When the days were completed for their purification according to the law of Moses, Mary and Joseph took Jesus up to Jerusalem to present him to the Lord, just as it is written in the law of the Lord, Every male that opens the womb shall be consecrated to the Lord, and to offer sacrifice of a pair of turtledoves or two young pigeons, in accordance with the dictate of the laws of the Lord. Now there was a man in Jerusalem whose name was Simeon. This man was righteous and devout, awaiting the consolation of Israel, and the Holy Spirit was upon him. It had been revealed to him by the Holy Spirit that he should not see death before he had seen the Christ of the Lord. He came in the Spirit into the temple; and when the parents brought in the child Jesus to perform the custom of the law in regard to him, he took him into his arms and blessed God, saying: “Now, Master, you may let your servant go in peace, according to your word, for my eyes have seen your salvation which you prepared in the sight of all the people: a light for revelation to the Gentiles, and glory for your people Israel.” The child’s father and mother were amazed at what was said about him; and Simeon blessed them and said to Mary his mother, “Behold, this child is destined for the fall and rise of many in Israel, and to be a sign that will be contradicted — and you yourself a sword will pierce — so that the thoughts of many hearts may be revealed.” There was also a prophetess, Anna, the daughter of Phanuel, of the tribe of Asher. She was advanced in years, having lived seven years with her husband after her marriage, and then as a widow until she was eighty-four. She never left the temple, but worshipped night and day with fasting and prayer. And coming forward at that very time, she gave thanks to God and spoke about the child to all who were awaiting the redemption of Jerusalem. When they had fulfilled all the prescriptions of the law of the Lord, they returned to Galilee, to their own town of Nazareth.
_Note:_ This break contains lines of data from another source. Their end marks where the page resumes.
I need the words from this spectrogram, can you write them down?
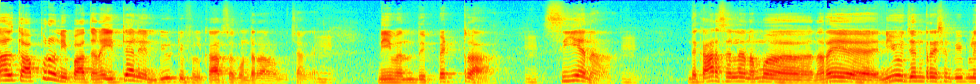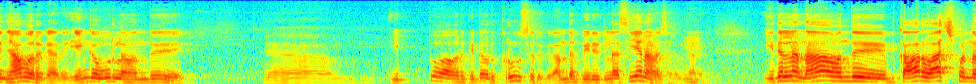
அதுக்கு அப்புறம் நீ பார்த்தேன்னா இட்டாலியன் பியூட்டிஃபுல் கார்ஸை கொண்டு வர ஆரம்பிச்சாங்க. நீ வந்து பெட்ரா சியனா இந்த கார்ஸ் எல்லாம் நம்ம நிறைய நியூ ஜென்ரேஷன் பீப்புளுக்கு ஞாபகம் இருக்காது. எங்கள் ஊரில் வந்து இப்போ அவர்கிட்ட ஒரு க்ரூஸ் இருக்குது. அந்த பீரியடில் சியனா வச்சுருந்தாரு. இதெல்லாம் நான் வந்து கார் வாட்ச் பண்ண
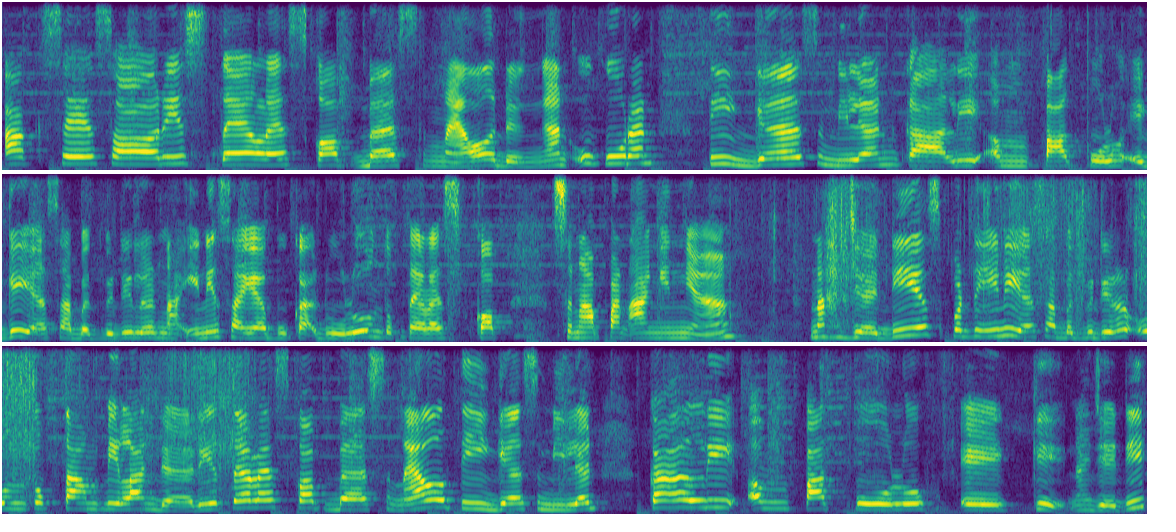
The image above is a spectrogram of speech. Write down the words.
aksesoris teleskop Basnel dengan ukuran 39 kali 40 EG ya sahabat bediler Nah ini saya buka dulu untuk teleskop senapan anginnya Nah jadi seperti ini ya sahabat bediler untuk tampilan dari teleskop Basnel 39 kali 40 EG Nah jadi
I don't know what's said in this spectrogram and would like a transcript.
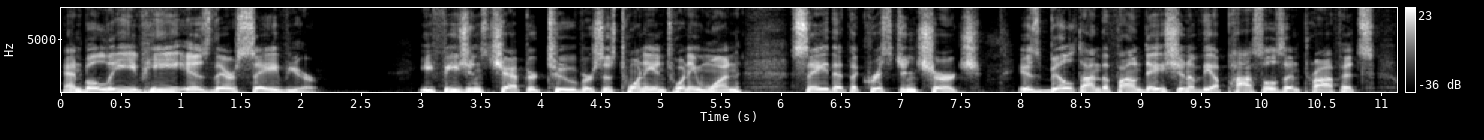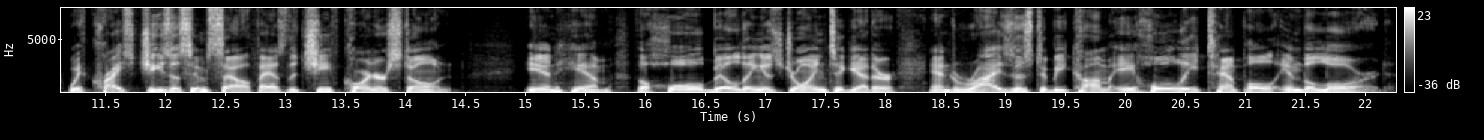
and believe he is their Savior. Ephesians chapter 2 verses 20 and 21 say that the Christian church is built on the foundation of the apostles and prophets with Christ Jesus himself as the chief cornerstone. In him, the whole building is joined together and rises to become a holy temple in the Lord.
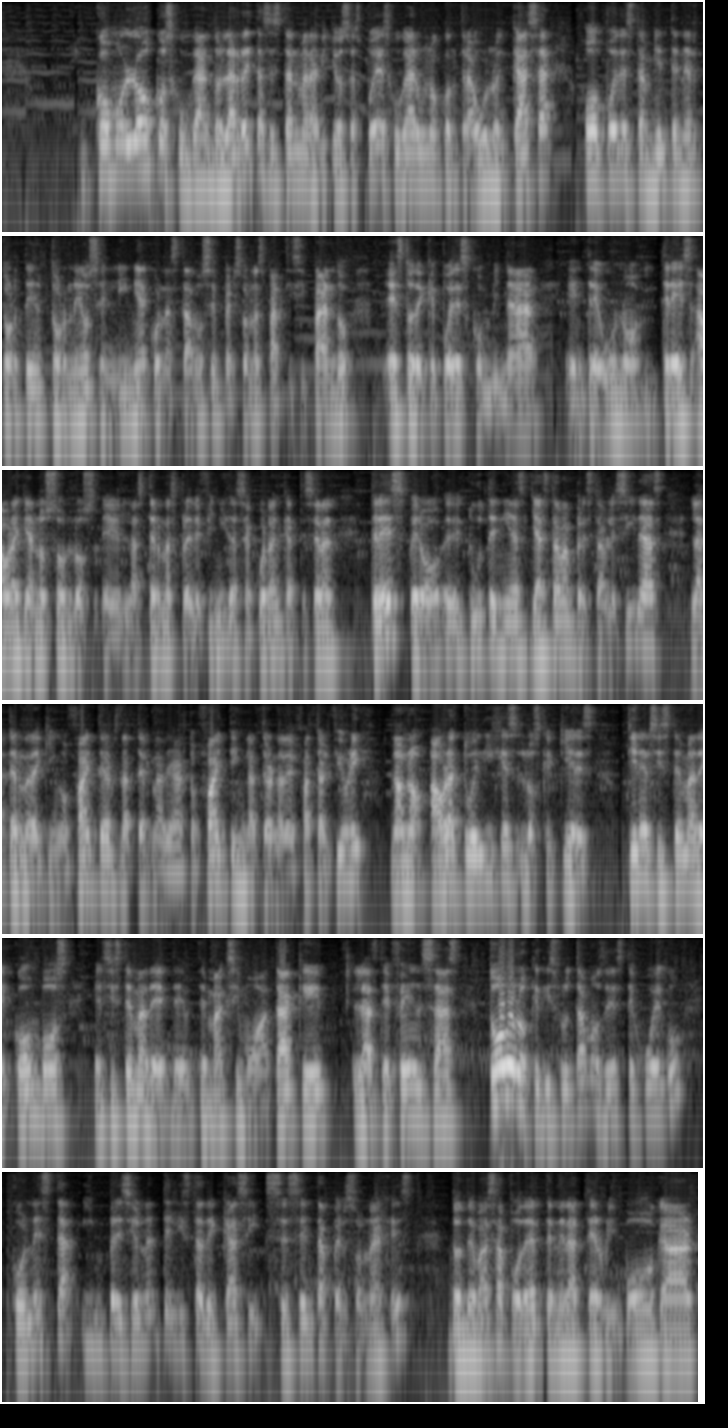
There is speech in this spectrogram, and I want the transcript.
como locos jugando. Las retas están maravillosas. Puedes jugar uno contra uno en casa o puedes también tener torneos en línea con hasta 12 personas participando. Esto de que puedes combinar entre 1 y 3. Ahora ya no son los, eh, las ternas predefinidas. ¿Se acuerdan que antes eran 3? Pero eh, tú tenías, ya estaban preestablecidas. La terna de King of Fighters, la terna de Art of Fighting, la terna de Fatal Fury. No, no. Ahora tú eliges los que quieres. Tiene el sistema de combos, el sistema de máximo ataque, las defensas. Todo lo que disfrutamos de este juego con esta impresionante lista de casi 60 personajes donde vas a poder tener a Terry Bogard,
The child grew and became strong, filled with wisdom; and the favor of God was upon him.
Today is the Feast of the Presentation. In some cultures, this feast represents the end of the Christmas-Epiphany season. The feast is also known as Candlemas because of the tradition of having candles blessed on this day that will be used throughout the rest of the year.
The Jewish law mandated that first-born sons belonged to God. Those that were not of the priestly tribe of Levi had to be redeemed in the temple to demonstrate their continued status as God’s unique possessions (Ex 13:1-2; Nm 3:11-13). The redemption price was five silver shekels, and the ritual usually took place within a month of the child’s birth. After giving birth to a male child, the mother was regarded as unclean for seven days and was required to go to the temple after forty days to undergo a purification rite and make an offering of a lamb or, if she were poor, of two turtledoves or pigeons (Lev 12:1-8). Mary, of course, being free of sin from the moment of her conception, was not obliged to carry out the ritual of purification. However, just as her Son would later submit to being baptized, Mary submitted to the law of Moses in all things according to human expectations. Naturally, they offered the gift prescribed for the poor, rather than the lamb offered by the rich.
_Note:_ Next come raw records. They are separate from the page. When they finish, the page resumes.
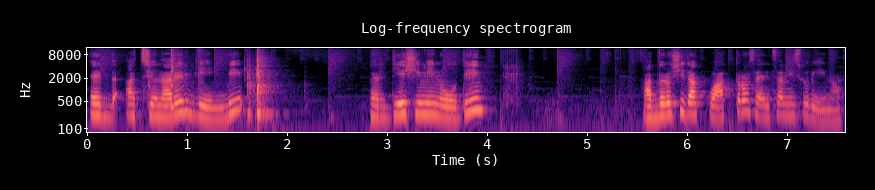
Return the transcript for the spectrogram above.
ed azionare il bimbi per 10 minuti a velocità 4 senza misurino.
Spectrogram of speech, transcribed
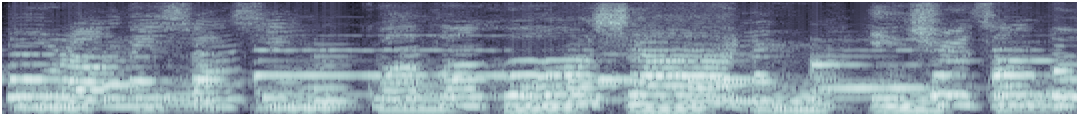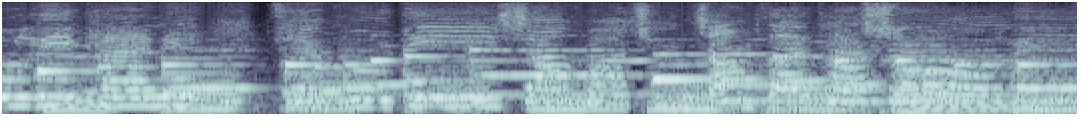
不让你伤心。刮风或下雨，阴雪从不离开你，天赋的小花成长在他手里。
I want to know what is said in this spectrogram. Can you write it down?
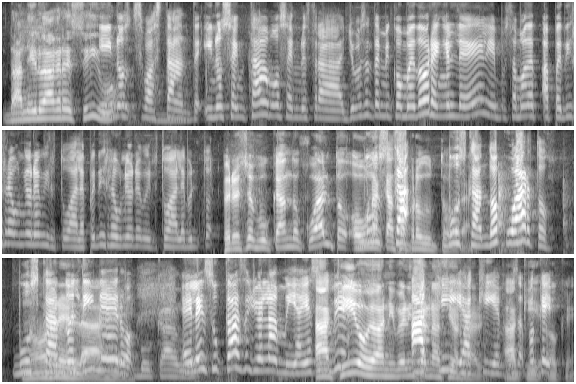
Danilo es agresivo. Y nos, bastante. Y nos sentamos en nuestra. Yo me senté en mi comedor, en el de él, y empezamos a pedir reuniones virtuales, pedir reuniones virtuales. virtuales. Pero eso es buscando cuarto o una casa productora. Buscando cuarto, buscando el dinero. Buscando. Él en su casa y yo en la mía. Y eso- ¿Aquí mira, o a nivel internacional? aquí. empezó- Aquí, porque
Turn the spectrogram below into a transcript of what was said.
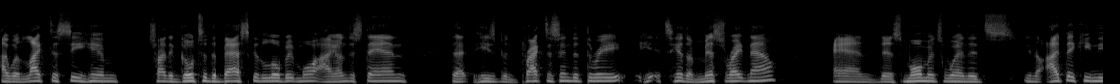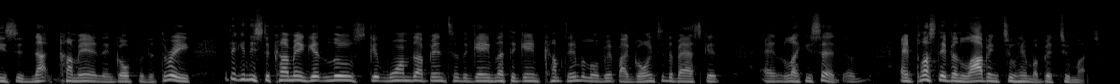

Simeon was a righteous man, filled with the Holy Spirit. He had been promised by God not to die until he had set his eyes on the face of the Redeemer. God kept this promise, and Simeon praised God with the prayer now known as the Nunc Dimittis, a prayer offered every night by those who recite Night Prayer for the Liturgy of the Hours: “Lord, now you let your servant go in peace, your word has been fulfilled…” It is a beautiful prayer, one that reflects both on God keeping His promises and our hope for new life after death. Simeon testifies to the mission of Jesus, to be a “light” to all people and the “glory” of Israel. Jesus has not come only for the sake of Israel. He will be Savior for all humankind. Simeon also has a word for Mary. She will share in her Son’s suffering. A sword will pierce her heart. She will not be spared the sacrifice of her Son. But, she will share in His glory. First among His disciples, she is our model for faithfulness and the first to experience the fullness of redemption. Anna’s testimony, similar to Simeon’s, is directed toward the redemption of Jerusalem. Both Simeon and Ann have been faithful for their many years. They are rewarded for their fidelity by receiving the privilege of being among the first witnesses of the Incarnation and the mission of Jesus Christ.
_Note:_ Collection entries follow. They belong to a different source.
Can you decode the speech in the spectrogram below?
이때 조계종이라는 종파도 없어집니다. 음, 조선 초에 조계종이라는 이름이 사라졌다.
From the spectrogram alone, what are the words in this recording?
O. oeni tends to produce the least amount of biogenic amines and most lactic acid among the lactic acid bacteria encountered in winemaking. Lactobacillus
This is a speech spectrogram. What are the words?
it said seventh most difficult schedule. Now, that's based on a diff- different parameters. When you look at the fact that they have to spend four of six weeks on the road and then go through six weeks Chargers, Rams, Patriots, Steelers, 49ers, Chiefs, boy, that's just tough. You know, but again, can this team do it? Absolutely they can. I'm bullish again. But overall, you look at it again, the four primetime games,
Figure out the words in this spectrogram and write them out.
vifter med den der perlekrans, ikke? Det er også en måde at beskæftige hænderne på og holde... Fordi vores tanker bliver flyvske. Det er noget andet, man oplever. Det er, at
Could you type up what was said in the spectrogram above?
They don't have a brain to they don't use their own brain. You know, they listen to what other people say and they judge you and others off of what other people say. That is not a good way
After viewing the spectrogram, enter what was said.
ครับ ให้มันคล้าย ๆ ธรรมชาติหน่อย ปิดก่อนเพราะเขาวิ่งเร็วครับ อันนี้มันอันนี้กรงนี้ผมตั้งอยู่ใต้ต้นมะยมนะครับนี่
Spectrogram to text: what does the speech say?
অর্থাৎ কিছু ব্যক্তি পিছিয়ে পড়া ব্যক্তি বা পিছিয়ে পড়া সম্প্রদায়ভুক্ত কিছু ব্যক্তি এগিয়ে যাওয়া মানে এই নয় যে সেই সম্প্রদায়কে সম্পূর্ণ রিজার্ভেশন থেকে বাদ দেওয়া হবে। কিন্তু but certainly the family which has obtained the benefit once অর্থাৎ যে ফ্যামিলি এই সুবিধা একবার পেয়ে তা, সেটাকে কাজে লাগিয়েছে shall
There is much to reflect on for this feast. There is the dedication of Mary and Joseph to the obligations of the law of Moses. They do not regard themselves as special or exempt from what binds their people to God. They are faithful. They offer their sacrifice, just as Mary hears from Simeon of the greater sacrifice her Son will make, and of her own. There is the faithfulness of Simeon and Anna, who dedicate years, decades of their lives to the worship of God and to faith in His promises. And, there is the promise of God, to Mary (you will bear a son), to Simeon (you will see the Christ), to Anna, (the redemption of Jerusalem) and, of course, to all humankind in the person, mission, passion, death and resurrection of Jesus.
The Feast of the Presentation is all about the promises of God and remaining faithful because of our hope in His promises.
Be Christ for all. Bring Christ to all. See Christ in all.